Scientific data are a significant raw material of the 21st century. To exploit its value, a proper infrastructure that makes it Findable, Accessible, Interoperable, and Re-purposable – FAIR – is a must. For the fields of computational and experimental materials science, chemistry, and astronomy, FAIRDI sets out to make this happen. This enabling of extensive data sharing and collaborations in data-driven sciences (including artificial intelligence tools) will advance basic science and engineering, reaching out to industry and society.
FAIRmat is supported by numerous research institutions which have confirmed their support or cooperation through a statement. Here are some examples:
FAIRmat is an initiative that originated in the Condensed Matter Section (SKM) of the German Physical Society and was significantly influenced by SKM scientists, but now extends far beyond physics. The SKM acknowledges the already impressive interdisciplinary experience and success of the FAIRmat initiative and strongly supports the application for a NFDI consortium. We look forward to continuing our close cooperation with FAIRmat.
(Erich Runge and Martin Wolf, Spokespersons of SKM)
FAIRmat brings together leading domain scientists with IT experts and cutting edge IT infrastructure. The agenda of the FAIRmat proposal paves the way to a new data-driven materials science, where research data from experiments, computations, and synthesis can be accessed, seamlessly analyzed, and hence exploited for the understanding of existing and the design of new materials. This will open completely new paths to insight in materials science. In addition to this scientific perspective, FAIRmat can also become a blueprint for other domains, which shows the strategic perspective of FAIRmat.
(Gerhard Kramer, Senior Vice President for Research and Innovation at the Technical University of Munich)
BECOME A PART OF FAIRMAT
FAIRmat is building a strong community - in Germany and worldwide - so that FAIRmat reaches and serves the entire condensed-matter and chemical-physics communities.
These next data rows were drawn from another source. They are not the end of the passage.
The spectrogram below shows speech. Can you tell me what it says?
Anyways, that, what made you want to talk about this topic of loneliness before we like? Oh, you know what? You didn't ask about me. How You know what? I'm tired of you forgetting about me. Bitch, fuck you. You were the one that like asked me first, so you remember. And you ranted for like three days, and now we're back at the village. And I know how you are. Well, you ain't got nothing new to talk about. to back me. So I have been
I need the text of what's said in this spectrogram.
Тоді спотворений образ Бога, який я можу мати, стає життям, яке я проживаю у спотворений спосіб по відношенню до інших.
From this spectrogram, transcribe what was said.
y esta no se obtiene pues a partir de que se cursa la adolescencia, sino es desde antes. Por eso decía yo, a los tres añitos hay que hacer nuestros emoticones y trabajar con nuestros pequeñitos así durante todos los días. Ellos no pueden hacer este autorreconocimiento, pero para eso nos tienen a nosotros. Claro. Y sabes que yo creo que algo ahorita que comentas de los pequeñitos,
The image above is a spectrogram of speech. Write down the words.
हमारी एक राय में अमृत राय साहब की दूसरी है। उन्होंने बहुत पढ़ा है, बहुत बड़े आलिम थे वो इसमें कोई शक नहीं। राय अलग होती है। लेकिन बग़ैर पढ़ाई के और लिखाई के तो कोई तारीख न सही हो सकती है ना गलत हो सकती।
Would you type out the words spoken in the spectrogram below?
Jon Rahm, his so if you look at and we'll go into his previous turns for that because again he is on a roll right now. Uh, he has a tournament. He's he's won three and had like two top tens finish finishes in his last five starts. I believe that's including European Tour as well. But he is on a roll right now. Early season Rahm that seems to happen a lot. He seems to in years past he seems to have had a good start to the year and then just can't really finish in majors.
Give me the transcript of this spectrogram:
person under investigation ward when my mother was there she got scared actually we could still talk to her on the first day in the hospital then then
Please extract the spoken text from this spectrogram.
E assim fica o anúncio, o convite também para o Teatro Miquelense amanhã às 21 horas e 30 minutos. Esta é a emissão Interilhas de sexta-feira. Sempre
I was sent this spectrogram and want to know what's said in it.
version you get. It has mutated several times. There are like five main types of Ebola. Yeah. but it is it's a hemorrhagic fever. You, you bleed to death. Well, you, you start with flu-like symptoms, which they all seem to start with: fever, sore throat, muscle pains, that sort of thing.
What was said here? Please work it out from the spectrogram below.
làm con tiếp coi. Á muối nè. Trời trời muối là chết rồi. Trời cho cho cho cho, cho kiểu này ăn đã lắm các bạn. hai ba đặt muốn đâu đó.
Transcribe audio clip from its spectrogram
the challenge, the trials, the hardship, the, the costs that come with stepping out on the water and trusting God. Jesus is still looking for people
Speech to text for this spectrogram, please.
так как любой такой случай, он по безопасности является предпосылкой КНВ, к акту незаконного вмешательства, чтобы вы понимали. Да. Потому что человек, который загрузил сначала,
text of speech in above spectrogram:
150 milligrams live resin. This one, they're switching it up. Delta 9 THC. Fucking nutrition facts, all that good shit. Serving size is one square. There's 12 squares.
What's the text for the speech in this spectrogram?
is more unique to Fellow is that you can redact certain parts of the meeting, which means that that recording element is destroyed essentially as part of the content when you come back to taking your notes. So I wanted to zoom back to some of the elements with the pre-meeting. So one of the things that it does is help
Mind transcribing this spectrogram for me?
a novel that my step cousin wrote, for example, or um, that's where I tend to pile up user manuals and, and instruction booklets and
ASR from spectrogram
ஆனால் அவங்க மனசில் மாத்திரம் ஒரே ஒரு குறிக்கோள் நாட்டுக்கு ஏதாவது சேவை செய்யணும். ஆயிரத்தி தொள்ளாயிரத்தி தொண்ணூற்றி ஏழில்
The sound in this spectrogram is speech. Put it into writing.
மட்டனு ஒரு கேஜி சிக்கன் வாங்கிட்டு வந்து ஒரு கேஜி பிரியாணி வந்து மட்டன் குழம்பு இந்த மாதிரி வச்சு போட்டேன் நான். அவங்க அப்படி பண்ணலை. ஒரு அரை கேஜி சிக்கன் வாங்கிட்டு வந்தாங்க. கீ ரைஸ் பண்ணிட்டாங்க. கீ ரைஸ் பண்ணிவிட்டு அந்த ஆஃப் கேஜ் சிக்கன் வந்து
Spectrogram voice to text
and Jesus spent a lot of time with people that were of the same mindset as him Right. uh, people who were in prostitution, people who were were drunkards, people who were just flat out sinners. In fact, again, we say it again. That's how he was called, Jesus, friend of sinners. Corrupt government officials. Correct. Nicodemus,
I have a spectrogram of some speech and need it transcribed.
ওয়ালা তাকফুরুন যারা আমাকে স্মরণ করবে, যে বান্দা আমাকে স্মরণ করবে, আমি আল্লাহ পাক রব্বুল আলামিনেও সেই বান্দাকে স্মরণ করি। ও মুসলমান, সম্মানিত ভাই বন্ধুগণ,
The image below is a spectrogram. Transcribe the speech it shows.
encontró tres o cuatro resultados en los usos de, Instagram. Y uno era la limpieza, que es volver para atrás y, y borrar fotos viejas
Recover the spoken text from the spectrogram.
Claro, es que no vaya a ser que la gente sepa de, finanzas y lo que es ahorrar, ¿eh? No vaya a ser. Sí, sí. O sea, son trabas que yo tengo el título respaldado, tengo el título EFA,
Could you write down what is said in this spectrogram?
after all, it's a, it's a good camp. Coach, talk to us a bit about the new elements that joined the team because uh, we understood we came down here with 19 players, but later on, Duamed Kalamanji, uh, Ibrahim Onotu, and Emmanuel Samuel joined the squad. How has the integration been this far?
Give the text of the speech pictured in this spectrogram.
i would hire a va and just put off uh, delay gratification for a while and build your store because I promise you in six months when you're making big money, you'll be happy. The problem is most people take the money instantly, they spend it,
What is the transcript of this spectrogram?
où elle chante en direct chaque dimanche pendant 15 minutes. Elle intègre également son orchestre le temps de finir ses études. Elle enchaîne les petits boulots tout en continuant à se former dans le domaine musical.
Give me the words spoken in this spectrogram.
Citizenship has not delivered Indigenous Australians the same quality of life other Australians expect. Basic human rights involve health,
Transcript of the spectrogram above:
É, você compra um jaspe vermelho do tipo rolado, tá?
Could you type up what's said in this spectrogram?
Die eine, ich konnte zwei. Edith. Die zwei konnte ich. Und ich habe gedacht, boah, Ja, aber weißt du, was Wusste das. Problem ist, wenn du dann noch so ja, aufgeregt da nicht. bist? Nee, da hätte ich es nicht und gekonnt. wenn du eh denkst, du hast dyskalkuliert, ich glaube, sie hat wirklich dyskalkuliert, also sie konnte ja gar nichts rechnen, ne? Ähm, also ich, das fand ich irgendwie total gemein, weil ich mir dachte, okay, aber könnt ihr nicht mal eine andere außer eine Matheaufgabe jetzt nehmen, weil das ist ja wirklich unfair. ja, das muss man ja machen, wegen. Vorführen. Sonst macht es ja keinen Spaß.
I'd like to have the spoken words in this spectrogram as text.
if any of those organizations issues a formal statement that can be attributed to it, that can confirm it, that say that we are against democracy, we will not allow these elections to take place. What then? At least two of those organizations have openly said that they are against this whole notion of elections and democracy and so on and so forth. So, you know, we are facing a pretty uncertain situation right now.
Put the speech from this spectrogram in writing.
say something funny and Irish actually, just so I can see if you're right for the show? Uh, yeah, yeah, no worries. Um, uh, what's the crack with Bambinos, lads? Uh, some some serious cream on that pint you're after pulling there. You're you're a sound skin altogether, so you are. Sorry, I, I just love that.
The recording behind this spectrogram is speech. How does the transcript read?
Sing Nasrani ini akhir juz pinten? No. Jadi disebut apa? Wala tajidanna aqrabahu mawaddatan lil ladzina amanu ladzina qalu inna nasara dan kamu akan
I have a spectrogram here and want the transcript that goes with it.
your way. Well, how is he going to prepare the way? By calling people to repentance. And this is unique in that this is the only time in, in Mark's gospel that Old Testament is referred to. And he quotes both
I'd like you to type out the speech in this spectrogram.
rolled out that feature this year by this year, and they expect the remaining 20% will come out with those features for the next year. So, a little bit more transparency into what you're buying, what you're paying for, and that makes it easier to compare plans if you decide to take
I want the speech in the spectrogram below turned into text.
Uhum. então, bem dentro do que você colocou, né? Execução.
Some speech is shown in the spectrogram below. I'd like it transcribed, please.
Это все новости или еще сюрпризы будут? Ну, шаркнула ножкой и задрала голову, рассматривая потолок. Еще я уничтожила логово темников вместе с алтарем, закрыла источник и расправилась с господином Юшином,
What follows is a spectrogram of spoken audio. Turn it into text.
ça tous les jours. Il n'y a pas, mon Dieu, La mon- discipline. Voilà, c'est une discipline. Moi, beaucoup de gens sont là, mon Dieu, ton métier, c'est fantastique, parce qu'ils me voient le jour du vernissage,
Colleagues are invited to contribute their expertise and actively participate in the creation of the necessary data infrastructure.
FAIRmat covers the following areas:
- AREA A: Synthesis - Martin Albrecht (Leibniz Institute for Crystal Growth Berlin) & Claudia Felser (Max Planck Institute for Chemical Physics of Solids)
- AREA B: Experimental Materials Science - Mark Greiner (Max Planck Institute for Chemical Energy Conversion) & Christoph Koch (Humboldt-Universität zu Berlin)
- AREA C: Computational Materials Science - Matthias Scheffler (Fritz-Haber-Institut der MPG and HU Berlin) & Kurt Kremer (Max Planck Institute for Polymer research) / Tristan Bereau (Max Planck Institute for Polymer Research)
- AREA D: Digital Infrastructure - Hans-Joachim Bungartz (Technical University of Munich) & Wolfgang Nagel (Centre for Information Services and High Performance Computing (ZIH))
- AREA E: Use Case Demonstrators - Christof Wöll (Karlsruhe Institute of Technology) & Axel Groß (Ulm University)
- AREA F: User Support, Training & Outreach - Matthias Scheffler (FAIR-DI e.V. ) & Martin Aeschlimann (TU Kaiserslautern)
- AREA G: Administration & Coordination - Claudia Draxl & Matthias Scheffler (both FAIR-DI e.V.)